Print all records exactly, pictures left out.

Data items
_____

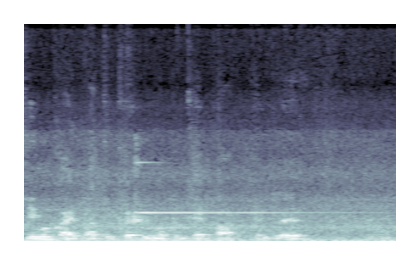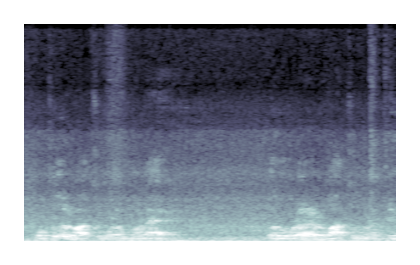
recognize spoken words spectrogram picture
திமுக பார்த்து கேள்வி மட்டும் கேட்பார் என்று ஒப்புதல் வாக்குமூலம் போல ஒரு உணர்வு வாக்குமூலத்தை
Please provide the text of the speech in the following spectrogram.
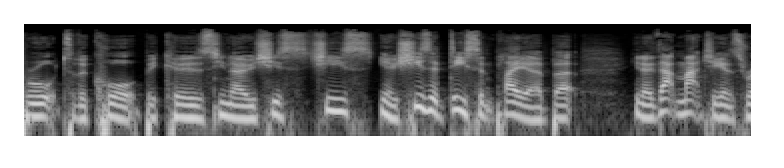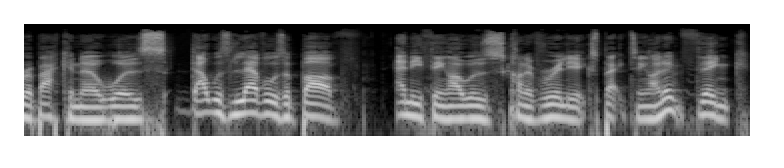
brought to the court because you know she's she's you know she's a decent player but you know that match against Rybakina was that was levels above anything I was kind of really expecting. I don't think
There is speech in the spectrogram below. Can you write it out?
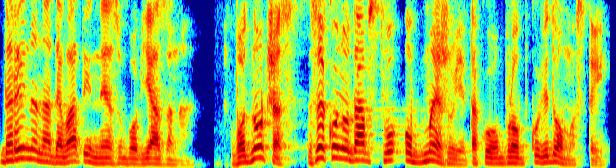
Дарина надавати не зобов'язана. Водночас законодавство обмежує таку обробку відомостей.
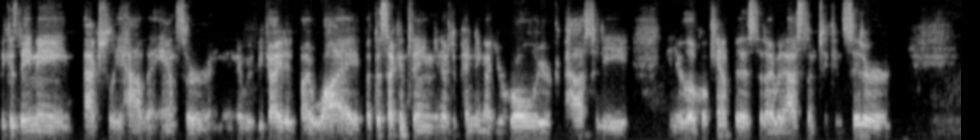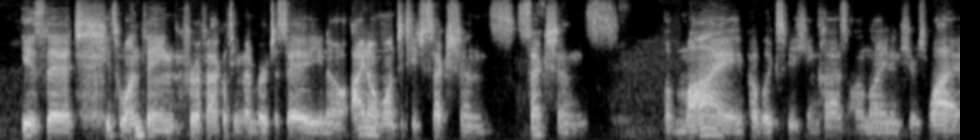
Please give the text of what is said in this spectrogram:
because they may actually have the answer and it would be guided by why. But the second thing, you know, depending on your role or your capacity in your local campus, that I would ask them to consider is that it's one thing for a faculty member to say, you know, I don't want to teach sections sections of my public speaking class online and here's why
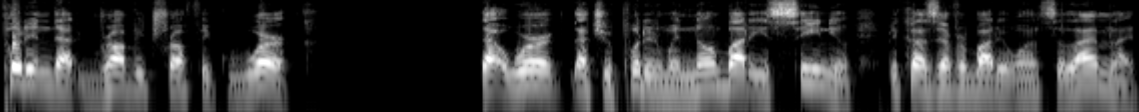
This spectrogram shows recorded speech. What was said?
put in that gravitrophic work that work that you put in when nobody's seen you because everybody wants the limelight.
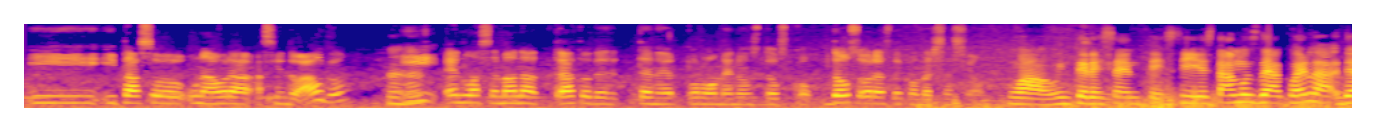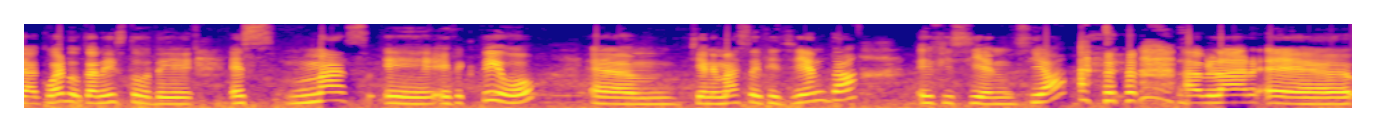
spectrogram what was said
Y, y paso una hora haciendo algo. Y en la semana trato de tener por lo menos dos, dos horas de conversación. Wow, interesante. Sí, estamos de acuerdo, de acuerdo con esto de es más eh, efectivo eh, tiene más eficiencia, eficiencia hablar eh,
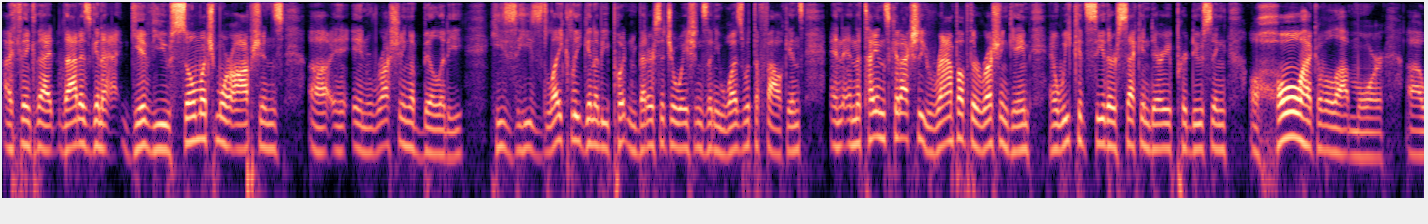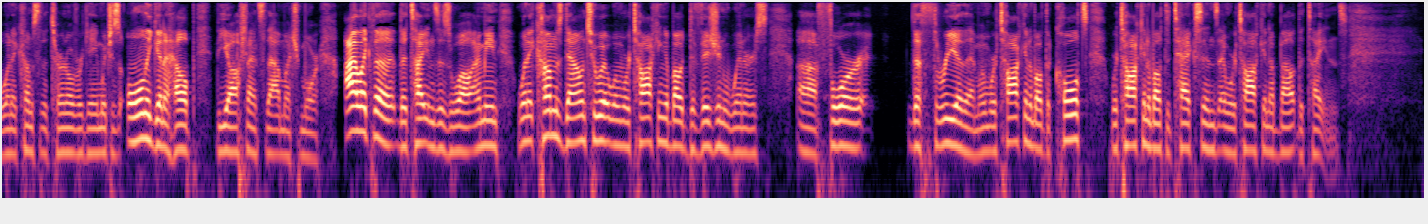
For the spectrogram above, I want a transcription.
I think that that is going to give you so much more options uh, in, in, rushing ability. He's he's likely going to be put in better situations than he was with the Falcons, and and the Titans could actually ramp up their rushing game, and we could see their secondary producing a whole heck of a lot more uh, when it comes to the turnover game, which is only going to help the offense that much more. I like the the Titans as well. I mean, when it comes down to it, when we're talking about division winners uh, for the three of them. When we're talking about the Colts, we're talking about the Texans, and we're talking about the Titans.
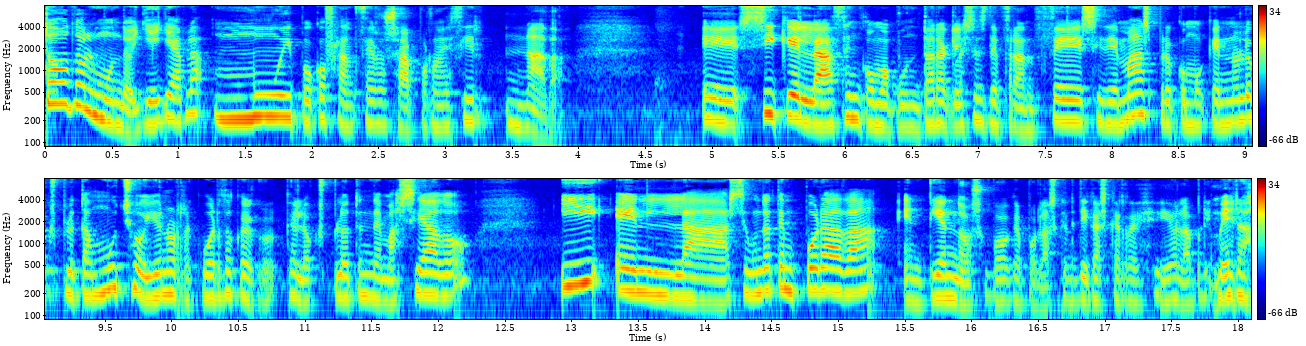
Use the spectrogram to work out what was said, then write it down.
Todo el mundo. Y ella habla muy poco francés, o sea, por no decir nada. Eh, sí que la hacen como apuntar a clases de francés y demás, pero como que no lo explotan mucho, yo no recuerdo que, lo exploten demasiado. Y en la segunda temporada, entiendo, supongo que por las críticas que recibió la primera,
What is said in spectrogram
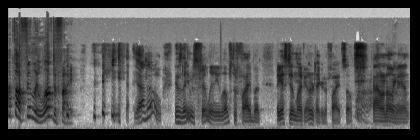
I thought Finlay loved to fight. yeah, I know. His name is Finlay, and he loves to fight, but I guess he didn't like the Undertaker to fight. So I don't know, man.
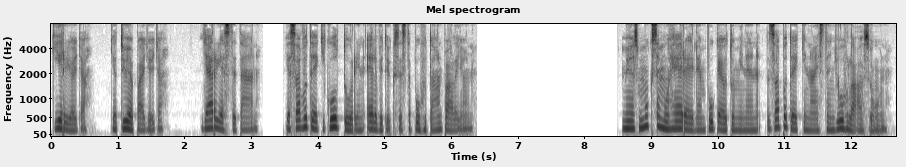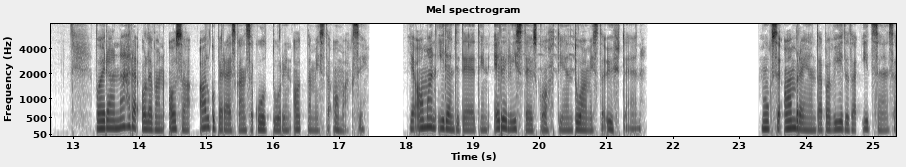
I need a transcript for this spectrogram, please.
kirjoja ja työpajoja järjestetään ja saboteekikulttuurin elvytyksestä puhutaan paljon. Myös muksemuhereiden pukeutuminen zapoteekkinaisten juhlaasuun voidaan nähdä olevan osa alkuperäiskansakulttuurin ottamista omaksi ja oman identiteetin eri risteyskohtien tuomista yhteen. Mukse ombrejen tapa viitata itseensä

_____

_TASK SOLUTION:_
recognize spoken words spectrogram picture
திமுக பார்த்து கேள்வி மட்டும் கேட்பார் என்று ஒப்புதல் வாக்குமூலம் போல ஒரு உணர்வு வாக்குமூலத்தை
Please provide the text of the speech in the following spectrogram.
brought to the court because you know she's she's you know she's a decent player but you know that match against Rybakina was that was levels above anything I was kind of really expecting. I don't think
There is speech in the spectrogram below. Can you write it out?
Дарина надавати не зобов'язана. Водночас законодавство обмежує таку обробку відомостей.
Please give the text of what is said in this spectrogram:
because they may actually have the answer and it would be guided by why. But the second thing, you know, depending on your role or your capacity in your local campus, that I would ask them to consider is that it's one thing for a faculty member to say, you know, I don't want to teach sections sections of my public speaking class online and here's why
This spectrogram shows recorded speech. What was said?
put in that gravitrophic work that work that you put in when nobody's seen you because everybody wants the limelight.
spectrogram what was said
Y, y paso una hora haciendo algo. Y en la semana trato de tener por lo menos dos, dos horas de conversación. Wow, interesante. Sí, estamos de acuerdo, de acuerdo con esto de es más eh, efectivo eh, tiene más eficiencia, eficiencia hablar eh,
For the spectrogram above, I want a transcription.
I think that that is going to give you so much more options uh, in, in, rushing ability. He's he's likely going to be put in better situations than he was with the Falcons, and and the Titans could actually ramp up their rushing game, and we could see their secondary producing a whole heck of a lot more uh, when it comes to the turnover game, which is only going to help the offense that much more. I like the the Titans as well. I mean, when it comes down to it, when we're talking about division winners uh, for the three of them. When we're talking about the Colts, we're talking about the Texans, and we're talking about the Titans.
Use the spectrogram to work out what was said, then write it down.
Todo el mundo. Y ella habla muy poco francés, o sea, por no decir nada. Eh, sí que la hacen como apuntar a clases de francés y demás, pero como que no lo explotan mucho, yo no recuerdo que, lo exploten demasiado. Y en la segunda temporada, entiendo, supongo que por las críticas que recibió la primera,
What is said in spectrogram
I thought Finlay loved to fight. yeah, I know. His name is Finlay, and he loves to fight, but I guess he didn't like the Undertaker to fight. So I don't know, man.
I need a transcript for this spectrogram, please.
kirjoja ja työpajoja järjestetään ja saboteekikulttuurin elvytyksestä puhutaan paljon. Myös muksemuhereiden pukeutuminen zapoteekkinaisten juhlaasuun voidaan nähdä olevan osa alkuperäiskansakulttuurin ottamista omaksi ja oman identiteetin eri risteyskohtien tuomista yhteen. Mukse ombrejen tapa viitata itseensä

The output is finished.